Baby Tapir Survives After Mouth-To-Snout Resuscitation At Denver Zoo
DENVER (CBS4) – There was an amazing animal rescue at the Denver Zoo in September after a struggling newborn tapir got mouth-to-snout resuscitation from zoo staffers.
Surveillance video shows a female tapir in labor. Moments later she’s caught on camera giving birth to her baby. Denver Zoo staffers were watching in another room when they noticed something was wrong.
“We could tell that the baby wasn’t breathing, so after a couple minutes of giving mom the option of doing it herself we were forced in there,” zoo employee Rebecca McCloskey said.
McCloskey and veterinarian Gwen Jankowski can be seen rushing in to help the newborn. They were forced to break open the amniotic sac and perform mouth-to-snout resuscitation.
“This was a first-time experience. It’s one of those things … you know the basics of what has to happen and you just figure out how to get it there. It’s kind of that mommy instinct that takes over,” McCloskey said.
With just a few short breaths the baby tapir was able to breathe on his own. They’ve named him Dumadi, which is the Indonesian word for “becoming.” A short time later he was ready to nurse from his mother.
It was the first time that a baby tapir has been introduced to the Elephant Passage exhibit and the first time a newborn animal has had to be resuscitated at the Denver Zoo. Thankfully, mom and baby are doing just fine.
“The baby’s doing wonderfully.

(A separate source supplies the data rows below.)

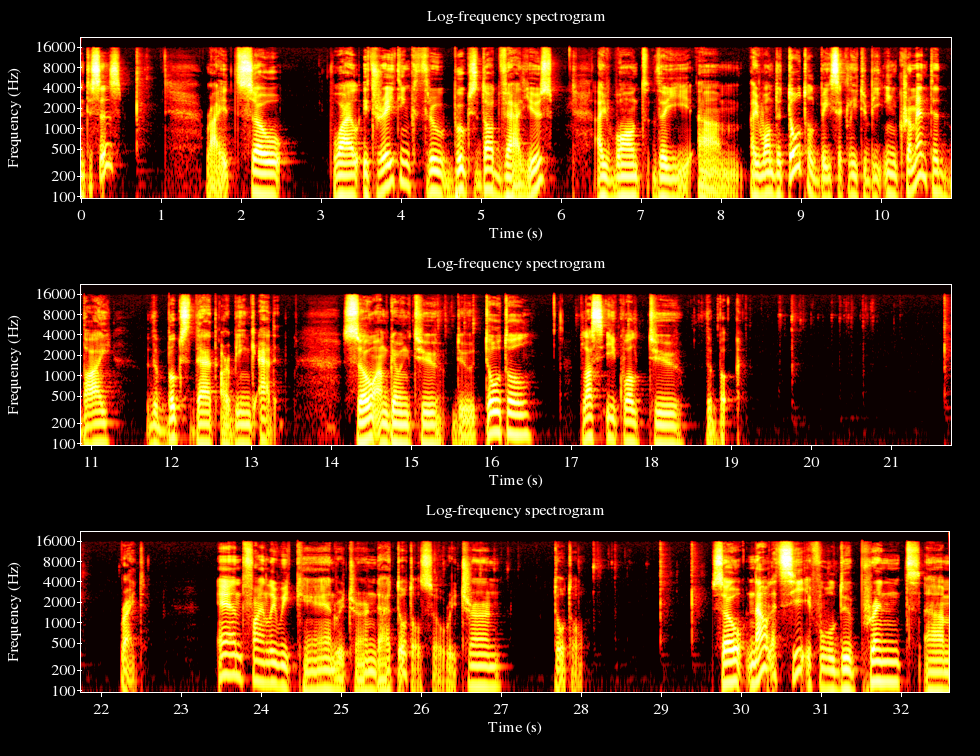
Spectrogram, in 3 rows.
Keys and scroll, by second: 0.6 Return, 1.9 Tab, 14.5-15.9 typing, 16.9 shift+=, 17.5 space, 19.1 v, 19.7 BackSpace, 19.8 b, 20.6 k, 21.6 Return, 24.4 Tab, 24.8 r, 26.4-28.8 typing, 28.9 Return, 30.0-32.6 typing.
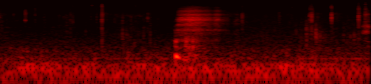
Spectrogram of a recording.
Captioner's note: giggling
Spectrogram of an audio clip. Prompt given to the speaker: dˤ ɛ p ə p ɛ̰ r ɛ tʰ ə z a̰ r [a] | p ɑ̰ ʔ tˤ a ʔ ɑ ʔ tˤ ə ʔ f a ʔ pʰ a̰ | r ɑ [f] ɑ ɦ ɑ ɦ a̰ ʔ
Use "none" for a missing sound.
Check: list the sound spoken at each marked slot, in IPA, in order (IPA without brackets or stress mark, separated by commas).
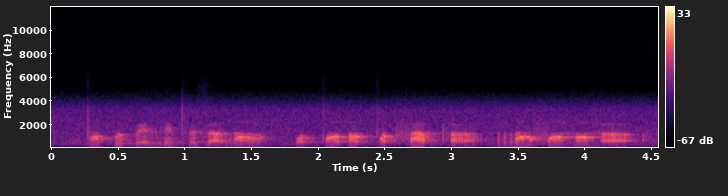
ɑ, f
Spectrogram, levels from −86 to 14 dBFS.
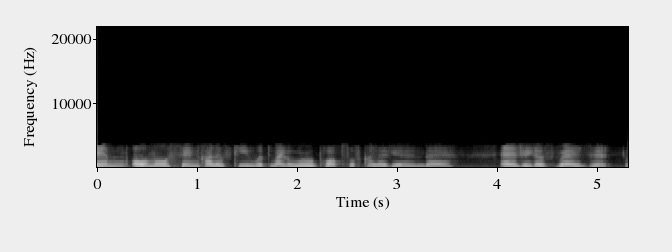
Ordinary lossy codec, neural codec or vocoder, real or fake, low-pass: MP3, 32 kbps; codec, 16 kHz, 1 kbps, FunCodec, trained on LibriTTS, 50 frames a second; fake; 3.6 kHz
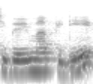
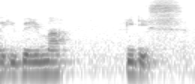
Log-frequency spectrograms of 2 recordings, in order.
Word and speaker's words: Uberrima fides: So it's spelled as Uberrima Fide or Uberrima Fides. But you would generally just call it Uberrima Fide. And some people call it Uberrima Fides, anglicizing it, so to speak.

In fact, I haven’t seen him very much, which means he’s doing most excellent and we’re all excited,” Jankowski said.
Dozens of people were there to watch as the now one-month old baby tapir gets acclimated to his new home. It’s a heartwarming sight for zoo staffers thankful for a new additional to their zoo family.
“I’m just really happy that things turned out well and I know we were nervous and it was very intense at the time, but that baby was strong,” Jankowski said. “He did everything that he needed to do too.”
Dumadi’s mother is Rinny. She escaped from her enclosure earlier this year.